When I was in Taiwan, one thing that I learned to do is to pay attention to the similarities between Taiwanese and Americans, rather than just the differences. I mean, I knew Mandarin at a mid-intermediate level, well enough to have some somewhat in-depth discussions with Taiwanese, even older, more traditional ones. One thing I found is that, no matter who you talk to, if you gain their trust, are open with them, have the time, and can get them to be open with you (I know this is no small endeavor sometimes), you can learn that Taiwanese are a lot more similar to westerns than they are different.
If you read up on psychology, you will come across names such as Herman Maslow, among others. He was among the first to identify basic needs that all humans share. For instance, at a basic level, we all have physiological needs, then safety needs higher up, then love needs, esteem, and then self-actualization at the top (the theory is controversial in some aspects. For instance, it is argued that many of these needs may share the same tiers, instead of being in a hierarchy. Nonetheless, most people agree that we all have these needs).
What I’m asking you all is, for those of you who have had the opportunity to speak with Taiwanese in their native tongue (Taiwanese, Mandarin, Hakka, etc.) and had open conversations, did you get the same feeling after thinking it over that I did?

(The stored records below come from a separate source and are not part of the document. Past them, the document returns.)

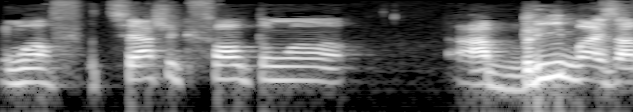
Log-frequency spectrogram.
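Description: The background is quiet. A man is speaking. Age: 30s. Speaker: podcast host and rapper. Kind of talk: interview.

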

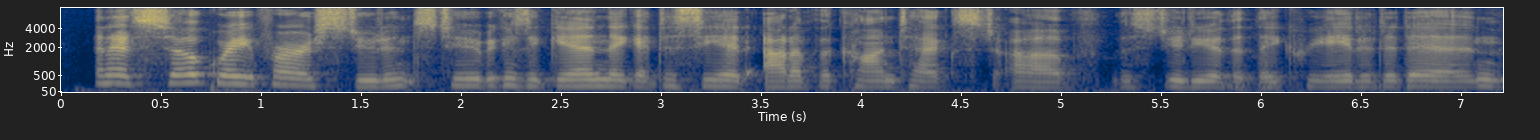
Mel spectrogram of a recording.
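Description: In an ordinary speaking voice, a woman talks at a moderate pace with hardly any pauses, a fairly low pitch, and ordinary pitch variation. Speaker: college instructor. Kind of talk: interview. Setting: studio.

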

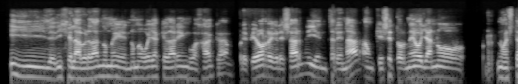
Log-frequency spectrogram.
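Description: Against a quiet background and in a dry, close sound with no echo, a man talks fairly slowly at a medium pitch in an unremarkable speaking voice. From Mexico, Córdoba, Veracruz. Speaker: professional footballer. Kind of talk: interview.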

I realize that some customs in Taiwan bother Westerns. I’m sure this applied vice-versa as well. This is understandable. But, I’m talking about at a deeper, more interpersonal level.
Maybe this just takes someone, like myself, with an interest in psychology. But, I think I’m wrong, and am hoping that others were able to get past the problems they saw in Taiwanese culture and look for the similarities between people in Taiwan and Westerns.
One thing I was lucky in was that I met people who were willing to be open with me. Many were younger. One good friend who I had good conversations with was a grad of NTU law school, and who was very self-reflective. My gf at the time’s father, who was a very traditional Taiwanese businessman, also was open with me. So, I was lucky to meet people who were this way, but many others opened up to me just as well.
So, back to my quesiton. Have you all had similar experiences and do you perceive things the same way I do…that no matter our differences on the surface, underneath, our wants, needs, and oftentimes, motivations are shared across cultures and national boundaries?